AbstractLegionella pneumophila promotes its survival and replication in phagocytes by actively modulating cellular processes using effectors injected into host cells by its Dot/Icm type IV secretion system. Many of these effectors function to manipulate the ubiquitin network of infected cells, thus contributing to the biogenesis of the Legionella-containing vacuole (LCV) permissive for bacterial replication. Among these, members of the SidE effector family (SidEs) catalyze ubiquitination of functionally diverse host proteins by a mechanism that is chemically distinct from the canonical three-enzyme cascade. The activity of SidEs is regulated by two mechanisms: reversal of the phosphoribosyl ubiquitination by DupA and DupB, as well as direct inactivation by SidJ, which is a calmodulin-dependent glutamylase. In many L. pneumophila strains, SidJ belongs to a two-member protein family. Its homolog SdjA appears to function differently to SidJ despite the high-level similarity in their primary sequences. Here we found that SdjA is a bifunctional enzyme that exhibits distinct activities toward members of the SidE family. It inhibits the activity of SdeB and SdeC by glutamylation.
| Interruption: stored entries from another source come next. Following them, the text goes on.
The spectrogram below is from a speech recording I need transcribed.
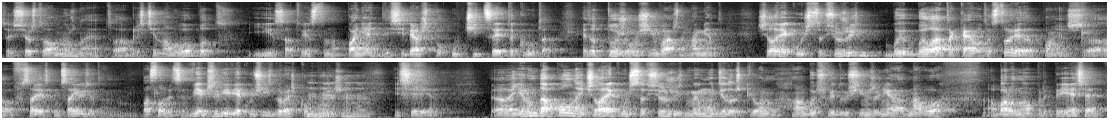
То есть все, что вам нужно, это обрести новый опыт и, соответственно, понять для себя, что учиться это круто. Это тоже очень важный момент. Человек учится всю жизнь. Была такая вот история, помнишь, э, в Советском Союзе, там, пословица «Век живи, век учись, дурачком будешь» uh-huh, uh-huh. из серии. Э, ерунда полная, человек учится всю жизнь. Моему дедушке, он а, бывший ведущий инженер одного оборонного предприятия,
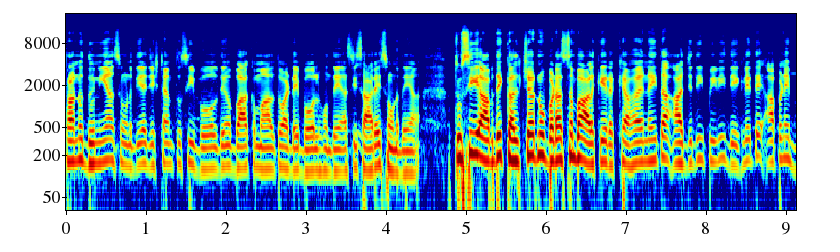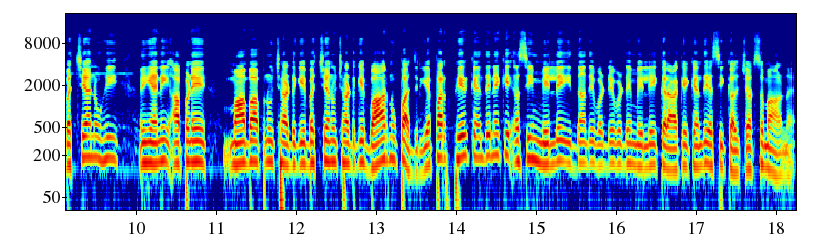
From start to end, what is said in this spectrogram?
ਤੁਹਾਨੂੰ ਦੁਨੀਆ ਸੁਣਦੀ ਹੈ, ਜਿਸ ਟਾਈਮ ਤੁਸੀਂ ਬੋਲਦੇ ਹੋ, ਬਾ ਕਮਾਲ ਤੁਹਾਡੇ ਬੋਲ ਹੁੰਦੇ ਆ, ਅਸੀਂ ਸਾਰੇ ਸੁਣਦੇ ਆ ਤੁਸੀਂ ਆਪਦੇ ਕਲਚਰ ਨੂੰ ਬੜਾ ਸੰਭਾਲ ਕੇ ਰੱਖਿਆ ਹੋਇਆ, ਨਹੀਂ ਤਾਂ ਅੱਜ ਦੀ ਪੀੜ੍ਹੀ ਦੇਖ ਲੈ ਤੇ ਆਪਣੇ ਬੱਚਿਆਂ ਨੂੰ ਹੀ, ਯਾਨੀ ਆਪਣੇ ਮਾਪੇ ਨੂੰ ਛੱਡ ਕੇ, ਬੱਚਿਆਂ ਨੂੰ ਛੱਡ ਕੇ ਬਾਹਰ ਨੂੰ ਭੱਜ ਰਹੀ ਹੈ। ਪਰ ਫਿਰ ਕਹਿੰਦੇ ਨੇ ਕਿ ਅਸੀਂ ਮੇਲੇ ਇਦਾਂ ਦੇ ਵੱਡੇ ਵੱਡੇ ਮੇਲੇ ਕਰਾ ਕੇ ਕਹਿੰਦੇ ਅਸੀਂ ਕਲਚਰ ਸੰਭਾਲਣਾ ਹੈ।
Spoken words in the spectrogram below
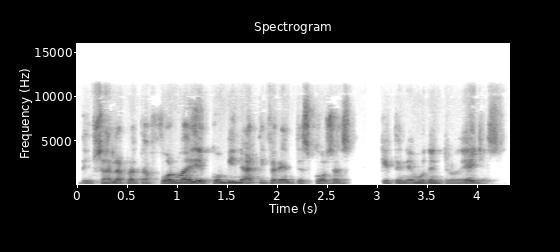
de usar la plataforma y de combinar diferentes cosas que tenemos dentro de ellas.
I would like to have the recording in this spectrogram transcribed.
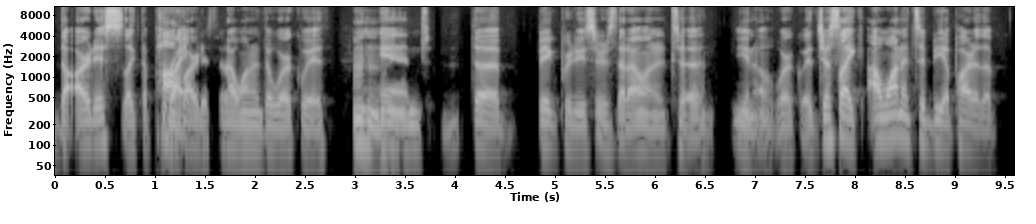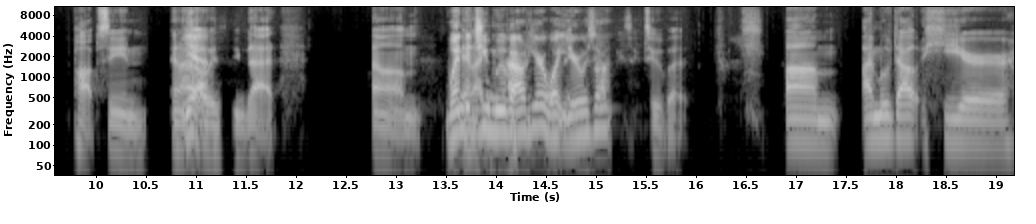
the artists, like the pop Right. artists that I wanted to work with hmm and the big producers that I wanted to, you know, work with. Just like I wanted to be a part of the pop scene and I always do that. Um When did you just move have out to here? What year was that? Music too, but um I moved out here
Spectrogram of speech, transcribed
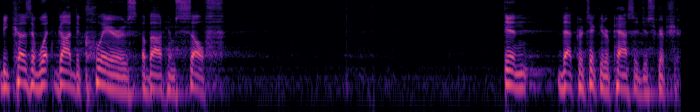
because of what God declares about himself in that particular passage of Scripture.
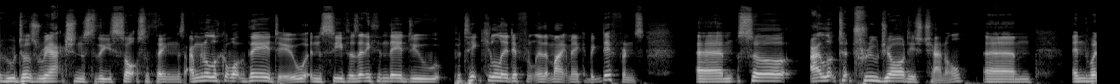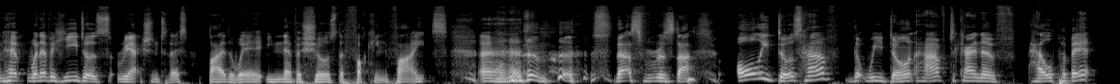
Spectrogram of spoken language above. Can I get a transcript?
who does reactions to these sorts of things. I'm going to look at what they do and see if there's anything they do particularly differently that might make a big difference. Um, so I looked at True Geordie's channel, um, and when whenever he does reaction to this, by the way, he never shows the fucking fights. Um, that's for a start. All he does have that we don't have to kind of help a bit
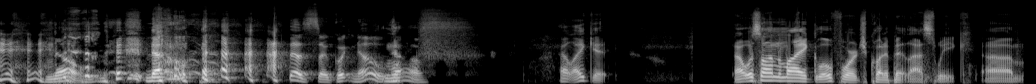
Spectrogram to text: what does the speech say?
no, no, that was so quick. No, no. I like it. That was on my Glowforge quite a bit last week. Um,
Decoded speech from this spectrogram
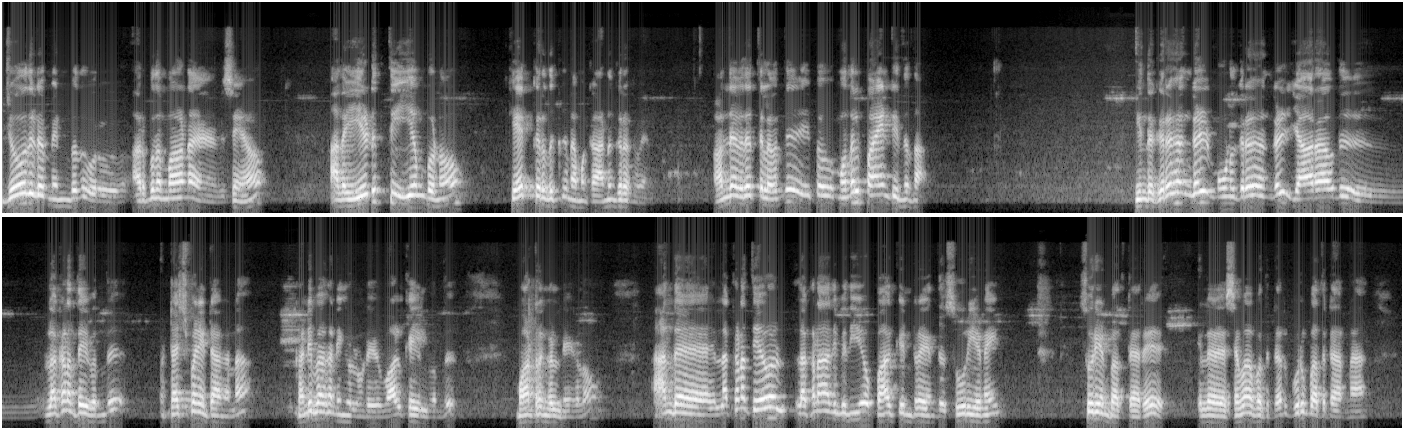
ஜோதிடம் என்பது ஒரு அற்புதமான விஷயம். அதை எடுத்து இயம்பணும் கேட்கறதுக்கு நமக்கு அனுகிரகம் வேணும். அந்த விதத்தில் வந்து இப்போ முதல் பாயிண்ட் இதுதான். இந்த கிரகங்கள் மூணு கிரகங்கள் யாராவது லக்கணத்தை வந்து டச் பண்ணிட்டாங்கன்னா கண்டிப்பாக நீங்களுடைய வாழ்க்கையில் வந்து மாற்றங்கள் நிகழும். அந்த லக்கணத்தையோ லக்கணாதிபதியோ பார்க்கின்ற இந்த சூரியனை சூரியன் பார்த்துட்டாரு இல்லை செவ்வாய் பார்த்துட்டாரு குரு பார்த்துட்டாருன்னா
Unexpectedly, it also functions as a deglutamylase that reverses SidJ-induced glutamylation on SdeA, and to a less extent SidE. Our results reveal that an enzyme can catalyze two completely opposite biochemical reactions, which may have great implications in the study of protein evolution.
Published: January 12, 2022